The Curse of Gary (Part 69)

The bathtub shimmered, golden. A bright ball rose from the tub and flashed its heavenly radiance throughout the room. Victor smiled like a child on Christmas morning.

The room around him fled in all directions almost faster than he could comprehend, and he was left floating in blank space. Everything turned sparkling blue, infused with the scent of mangoes. There was a bright swirl, and suddenly he stood before a crowd of thousands. “Free at last,” he heard himself declaring, to impassioned cheers. “Free at last, great God Almighty, we are free at last!”

The crowd roared, and the siren howl of an electric guitar screamed from a wall of amplifiers. Victor was no longer standing behind a podium, but seated at a drum kit. His hands flailed and hammered; the skins and cymbals snapped and crashed in response, as he drummed to Jimi Hendrix’s “Fire”. The crowd thundered with cheers and applause. Victor stood up, arms raised. He looked up and saw boxing gloves on his hands; he looked behind him and saw a dazed Sonny Liston sprawled on the canvas. He was suddenly airborne, on a motorcycle jumping a row of buses as fireworks hissed and spouted up beside him in flaming bursts. A rush of wind… and then quiet. The lap of tiny waves against the beach. Victor looked up from his hammock at the palm branches overhead. He breathed deeply and closed his eyes.

He was back in the bathroom.

It was dusty and dilapidated. The electric light was out, and next to the candle he had earlier placed on the upturned stool, there now stood another candle, in a shallow, silver dish on the floor.

“Thank God for that,” he said, with a wide smile.

There was no more smoke, no more toilet wasps with fishhook tails. A pink lollipop lay on the floor by the doorway.

Victor stood and went to the bath. Rust speckled the old fashioned shower knobs, and paint peeled from the tub. He took hold of the knobs, and with a solid heave managed to loosen them. He gave them each a full turn.

“Come on,” he pleaded. “I’ve had a rough morning—just give me some water.”

The pipes shook, then a hiss ran up to the narrow shower head; a short gush of water spat and spluttered, then stopped.

“Oh, come on…”

A few drips, then a trickle, and finally a decent flow.

“You beauty!” cheered Victor. “Yes. Now—would it be too much to ask for some heat?”

He gave the knobs another half turn then held his hand under the water. The plumbing kicked into gear, and the decent water flow upgraded to a heavy downpour. Plump, icy drops battered the bath tub in a liquid drum roll; a grateful tear welled in Victor’s eye. He cranked the hot water to full and waited, but it never showed up.

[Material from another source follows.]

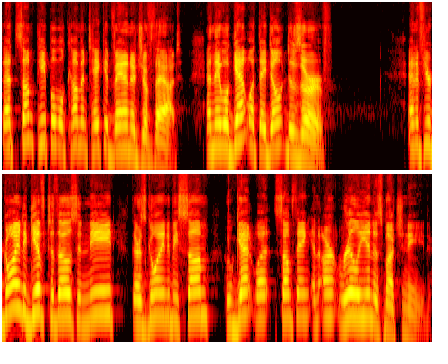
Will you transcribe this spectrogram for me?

“Oh well,” he said, “at least there’s running water. It will be invigorating.” He stripped off his underwear and stepped into the tub. “Love a duck, that’s cold!” he yelled, shivering beneath the shower head. “Whew!”

After thirty uncomfortable seconds, his gasping breaths subsided, and he became acclimatised enough to enjoy the water. He even found a petrified bar of soap stuck on the side of the tub. The shower, though brisk, was the first real comfort of Victor’s stay in the mansion.

Clean, refreshed, and air-dried, he left the bathroom and walked naked down the hall. He tore a fresh strip from a sheet in the linen closet and re-bandaged his arm.

“Not so bad,” he said, checking the cuts near his wrist. “Should heal up all right. Nice little scar.”

He collected his clothes and shoes from the bedroom, and then went to the pool room to find his socks. Returning to the bathroom, he dressed himself: boxer shorts, trousers, business shirt (“Needs ironing”, he noted), socks and shoes. He combed his hair as best he could with his fingers, and then slipped on his tie and straightened it in the mirror. The final touch was his modest jacket, which he donned with pride. He patted the left breast of his jacket, and nodded.

 

© 2019 MILES VENISON ALL RIGHTS RESERVED

Leave a Reply

Fill in your details below or click an icon to log in:

WordPress.com Logo

You are commenting using your WordPress.com account. Log Out /  Change )

Google photo

You are commenting using your Google account. Log Out /  Change )

Twitter picture

You are commenting using your Twitter account. Log Out /  Change )

Facebook photo

You are commenting using your Facebook account. Log Out /  Change )

Connecting to %s

Blog at WordPress.com.

Up ↑

%d bloggers like this: